Telling the Story: What God has Done for Me (66:13-20)

In the first segment of this psalm the focus was on the awesome deeds God has done for "all the earth" (verses 1-4). One could think of God's blessings on the entire earth, the "just and the unjust," (Matthew 5:45 RSV) as described in Psalm 65:9-13).  Part 2 of the psalm recalled God's awesome deeds on behalf of Israel (verses 5-12). And now the psalmist makes it all personal. First, he reports that he has made certain offerings that he promised to make (verses 13-15).

Then he issues an invitation, similar to the one made in verse 5. There it was "come and see." Now it is "come and hear." He announces that he will "tell what [God] has done for me" (verse 16). Like a warm-hearted evangelical Christian, the psalmist gives his personal testimony. The story is a simple one, told here in the barest outline. "I cried aloud to him...truly God has listened, he has given heed to the words of my prayer." Put simply the one giving testimony says, "I prayed. God answered my prayer. Praised be God!"

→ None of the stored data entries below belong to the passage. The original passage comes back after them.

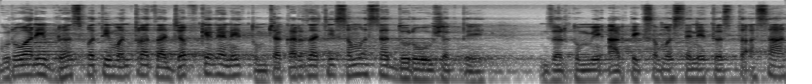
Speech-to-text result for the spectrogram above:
गुरुवारी बृहस्पती मंत्राचा जप केल्याने तुमच्या कर्जाची समस्या दूर होऊ शकते. जर तुम्ही आर्थिक समस्येने त्रस्त असाल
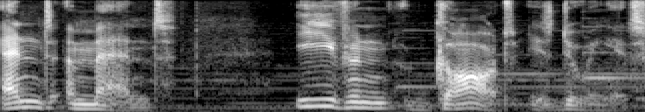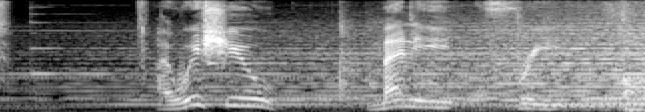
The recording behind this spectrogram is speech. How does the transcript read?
and amend. Even God is doing it. I wish you many free thoughts.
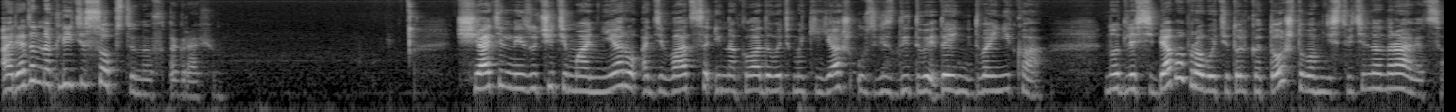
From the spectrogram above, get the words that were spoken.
а рядом наклейте собственную фотографию. Тщательно изучите манеру одеваться и накладывать макияж у звезды двойника. Но для себя попробуйте только то, что вам действительно нравится.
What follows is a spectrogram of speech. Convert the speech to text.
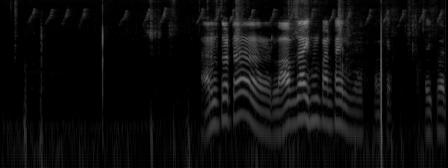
ఆనప తోట లాభదాయకం పంట అయింది మనకి. రైతు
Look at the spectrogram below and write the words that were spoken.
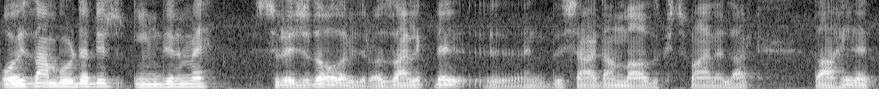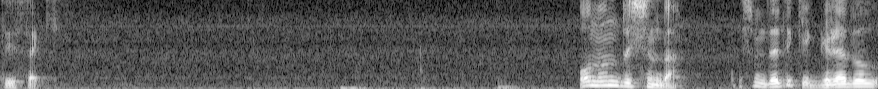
O yüzden burada bir indirme süreci de olabilir. Özellikle e, hani dışarıdan bazı kütüphaneler dahil ettiysek. Onun dışında Şimdi dedi ki Gradle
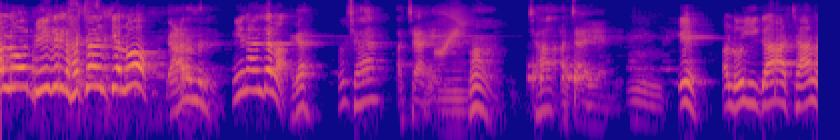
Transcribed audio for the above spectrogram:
ಅಲ್ಲೋ ಬೀಗರಿಗೆ ಹಚ್ಚ ಅಂತೀಯಲ್ಲೋ? ಯಾರಂದ್ರಿ? ನೀನ ಅಂದಲ್ಲ? ಆಗ ಚಾ ಅಚಾಯ್ ಹೇ. ಚಾ ಅಚ್ಚಾ ಹೇ ಏ ಅಲ್ಲೋ ಈಗ ಆ ಚಾನ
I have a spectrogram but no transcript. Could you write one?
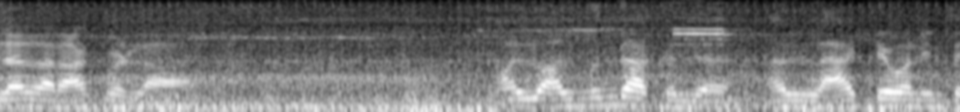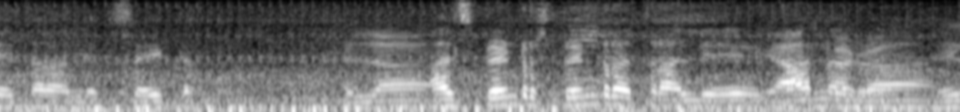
ಎಲ್ಲೆಲ್ಲ ಹಾಕ್ಬಿಡ್ಲ? ಅಲ್ಲಿ ಅಲ್ಲಿ ಮುಂದೆ ಹಾಕಲ್ಲಿ ಅಲ್ಲಿ ಆಕ್ಟಿವ್ ನಿಂತೈತಲ್ಲ ಅಲ್ಲಿ ಸೈಟ್ ಎಲ್ಲ? ಅಲ್ಲಿ ಸ್ಪ್ಲೆಂಡರ್ ಸ್ಪ್ಲೆಂಡರ್ ಹತ್ರ ಅಲ್ಲಿ ಕಾರ್ನರ್ ಈ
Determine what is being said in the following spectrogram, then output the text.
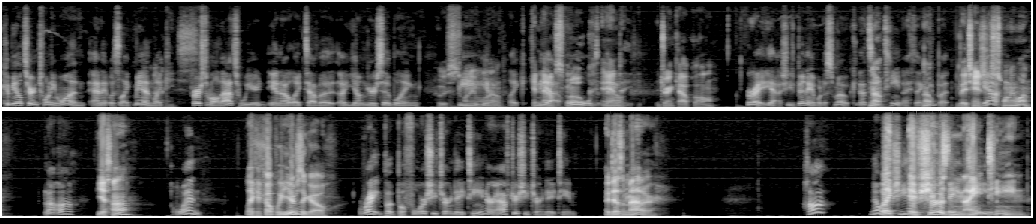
Camille turned 21, and it was like, man, like first of all, that's weird. You know, like to have a, a younger sibling Who's be, 21? you know, like can now yeah, smoke old and now. drink alcohol. Right? Yeah, she's been able to smoke. That's No. 18, I think. Nope. But they changed it to 21. uh, uh Yes, huh? when? Like a couple years ago. Right, but before she turned 18 or after she turned 18? It doesn't matter. Huh? No, Like if she, if she, was 18 19,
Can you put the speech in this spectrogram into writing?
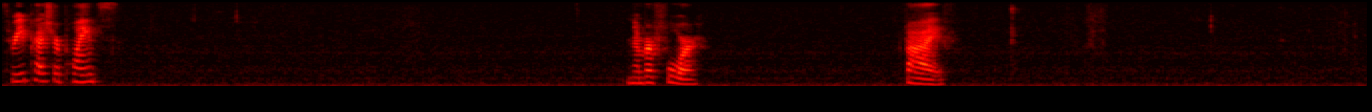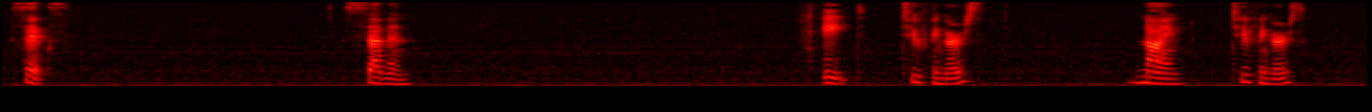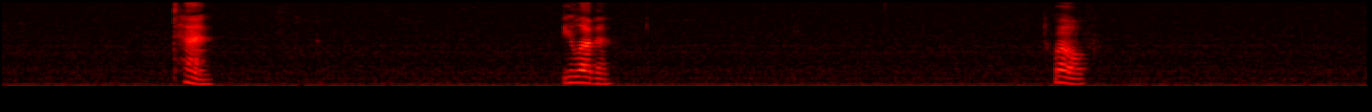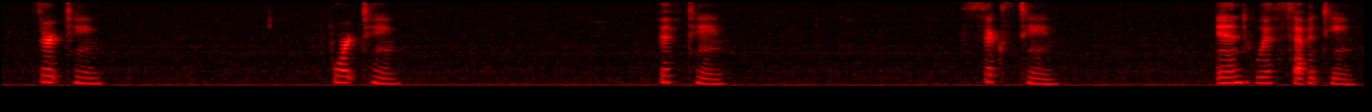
three pressure points Number four, five, six, seven, eight, two fingers, nine, two fingers, ten, eleven, 12, 13, 14, 15, 16, end with 17.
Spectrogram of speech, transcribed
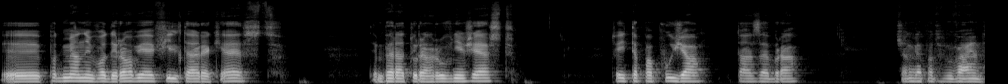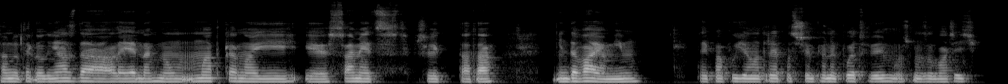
Yy, Podmiany wody robię, filterek jest. Temperatura również jest. Czyli ta papuzia, ta zebra ciągle podpływają tam do tego gniazda, ale jednak no matka, no i, samiec, czyli tata, nie dawają im. Tej papuzia ma trochę postrzępione płetwy, można zobaczyć.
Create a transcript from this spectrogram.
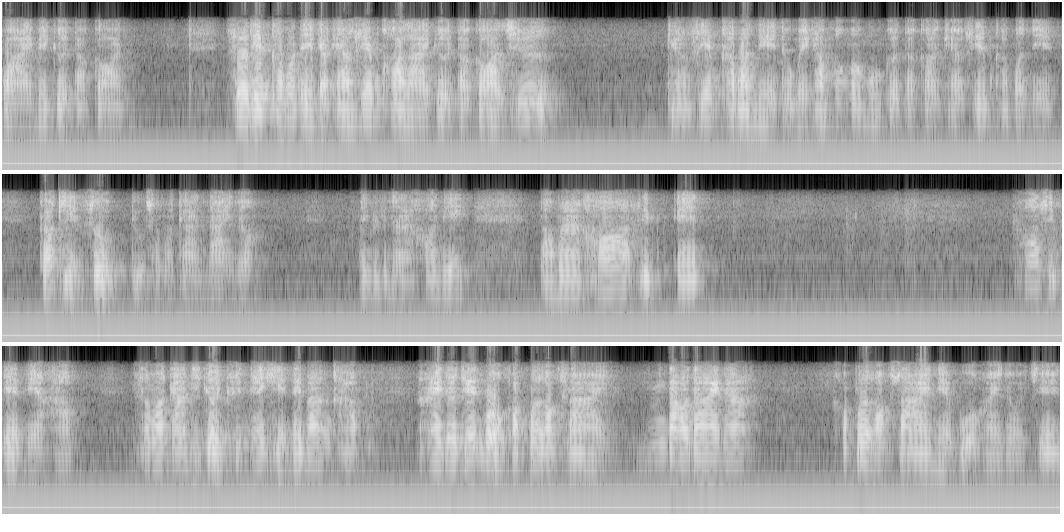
ควายไม่เกิดตะกอนโซเดียมคาร์บอเนตกับแคลเซียมคลอไรด์เกิดตะกอนชื่อ แคลเซียมคาร์บอเนตถูกไหมครับห้องงงูเกิดตะกอนแคลเซียมคาร์บอเนตก็เขียนสูตรดูสมการได้เนาะไม่มีปัญหาข้อนี้ ต่อมาข้อสิบเอ็ดข้อสิบเอ็ดเนี่ยครับ สมการที่เกิดขึ้นใครเขียนได้บ้างครับไฮโดรเจนบวกคอปเปอร์ออกไซด์เดาได้นะคอปเปอร์ออกไซด์เนี่ยบวกไฮโดรเจน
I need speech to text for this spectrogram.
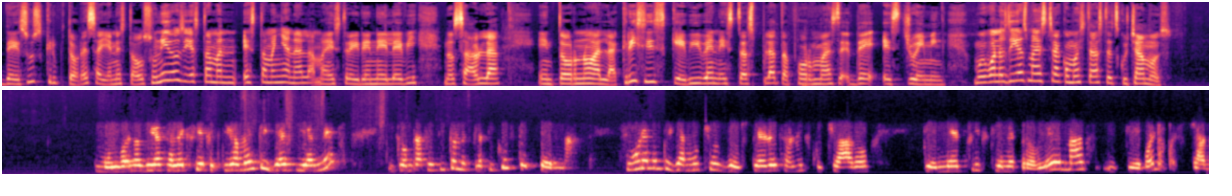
de suscriptores allá en Estados Unidos. Y esta, esta mañana la maestra Irene Levy nos habla en torno a la crisis que viven estas plataformas de streaming. Muy buenos días, maestra, ¿cómo estás? Te escuchamos. Muy buenos días, Alexia. Efectivamente, ya es viernes y con cafecito les platico este tema. Seguramente ya muchos de ustedes han escuchado que Netflix tiene problemas y que, bueno, pues ya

Tell Me a Story

When the Bible speaks about God, it most often does so by telling what God has done. In other words, when the Bible speaks of God, it tells a story.

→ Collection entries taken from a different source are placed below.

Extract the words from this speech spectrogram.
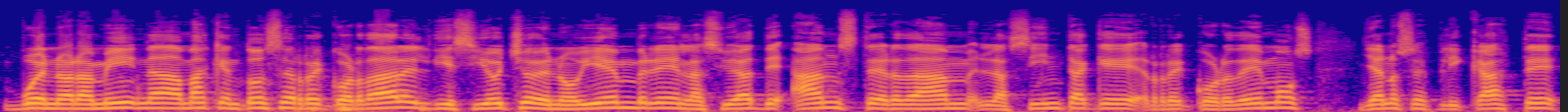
Bueno, ahora mí nada más que entonces recordar el 18 de noviembre en la ciudad de Ámsterdam, la cinta que recordemos, ya nos explicaste,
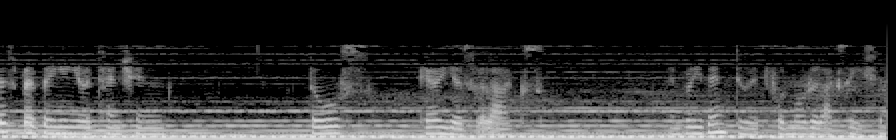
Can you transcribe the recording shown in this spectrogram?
Just by bringing your attention, those areas relax and breathe into it for more relaxation.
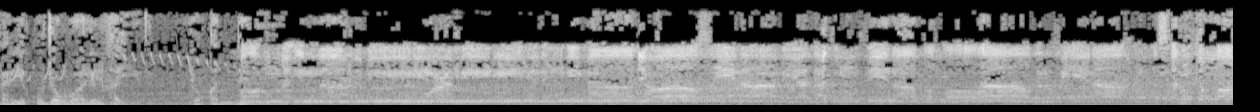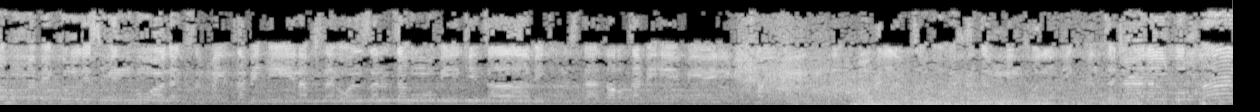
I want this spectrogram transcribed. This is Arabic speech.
فريق جوال الخير يقدم. اللهم إنا عبيد وعبيد نواصينا بيد عدل فينا قضاء. فينا نسألك اللهم بكل اسم هو لك سميت به نفسك وأنزلته في كتابك. واستأثرت به في علم الغيب وعلمته أحدا من خلقك. أن تجعل القرآن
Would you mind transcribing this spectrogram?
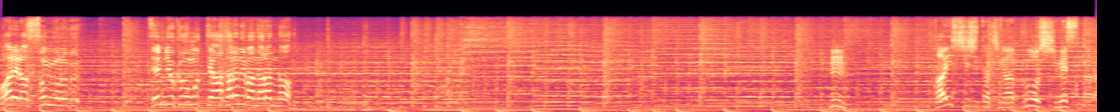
我ら孫悟の部全力をもって当たらねばならんな。うん。大使士たちが部を示すならば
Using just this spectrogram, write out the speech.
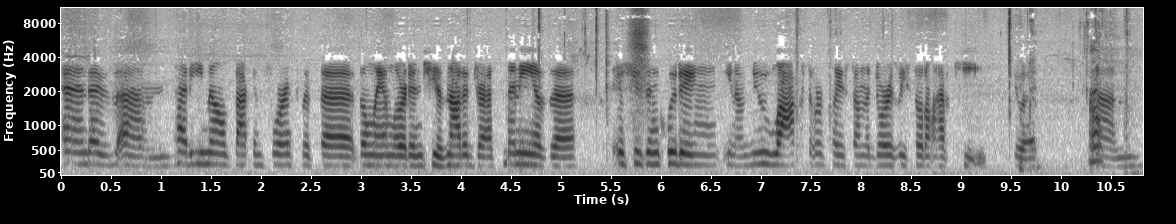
and I've um, had emails back and forth with the, the landlord, and she has not addressed many of the issues, including you know new locks that were placed on the doors. We still don't have keys to it. Um,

The Bible as a whole follows the pattern of a story, beginning in the Old Testament with creation and continuing through the call to Abraham and Sarah and the ancestors. It goes on with the story of the Exodus from Egypt, the giving of the commandments, the wandering in the wilderness, the conquest of the land, the monarchy and finally the exile. The New Testament picks up the story, telling about Jesus as the fulfillment of the Old Testament promises and spelling out the meaning of his death and resurrection. The book of Acts picks up the story of what God has done, climaxing in the life, death and resurrection of Jesus. When Peter preached at Pentecost time in Jerusalem, some in the audience said of the preaching of the apostles, "Cretans and Arabians, we hear them telling in our own tongues the mighty works of God." (Acts 2:11 RSV)

It was Elie Wiesel who concluded a short anecdote with the line, "God made man because he loves stories." Inclusive language would dictate that we re-phrase it something like "God made humans because God loves stories."

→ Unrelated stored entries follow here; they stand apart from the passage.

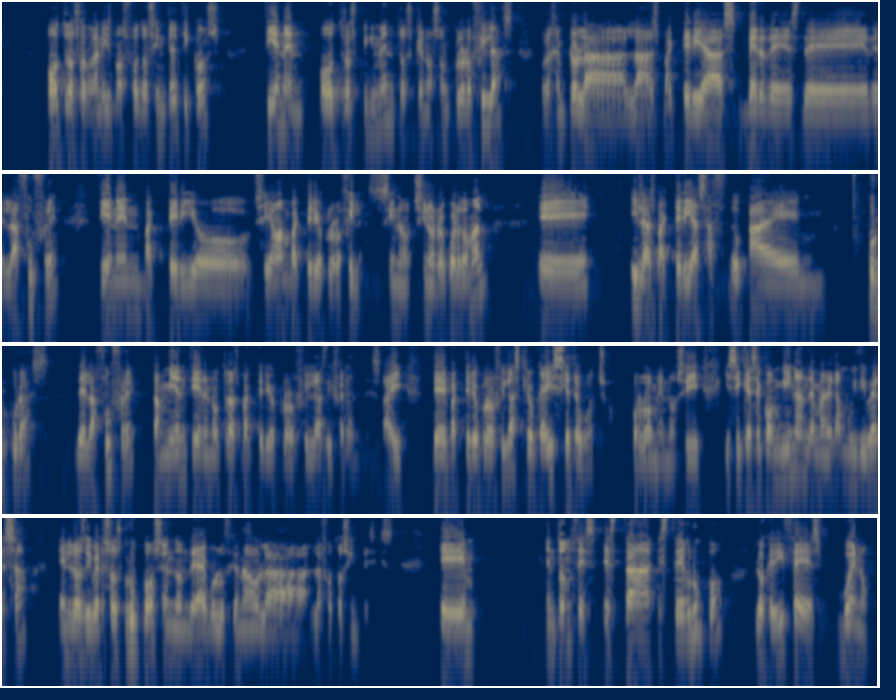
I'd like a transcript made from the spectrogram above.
otros organismos fotosintéticos tienen otros pigmentos que no son clorofilas, por ejemplo, las bacterias verdes del azufre tienen bacterio, se llaman bacterioclorofilas, si no, si no recuerdo mal, eh, y las bacterias em, púrpuras del azufre también tienen otras bacterioclorofilas diferentes. Hay de bacterioclorofilas creo que hay siete u ocho, por lo menos, y, sí que se combinan de manera muy diversa en los diversos grupos en donde ha evolucionado la, fotosíntesis. Eh, entonces, este grupo lo que dice es, bueno,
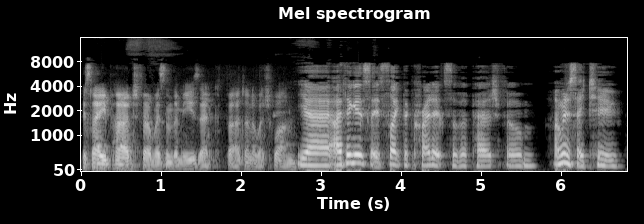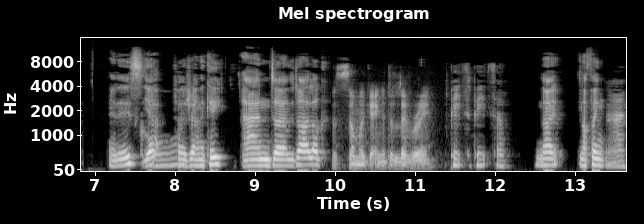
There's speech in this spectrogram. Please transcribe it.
it's a Purge film, isn't the music? But I don't know which one. Yeah, I think it's it's like the credits of a Purge film. I'm going to say two. It is, yeah. Purge Anarchy. And uh, the dialogue? There's someone getting a delivery. Pizza, pizza. No, nothing. No.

Now that my wife and I are grandparents we often get the request from one of our grandchildren, "Tell me a story." Of course we always comply. In fact, I made a point of writing up a number of the Bible's stories in a short form to be read to grandchildren. When possible, I would throw Ben or Eleyna, Kai or Elin or Mara into the story. Once I asked Ben, age 8 at the time, if he liked the Bible stories that I had written and his parents were reading to him. He gave the answer he knew I'd like, "Yes, Opa, I like the stories." Then he paused. "But I like them best when they're about me!"

Ain't it the truth! And isn't that the task of the preacher and teacher? To tell these old, old stories -- in ways that make them about you, or me?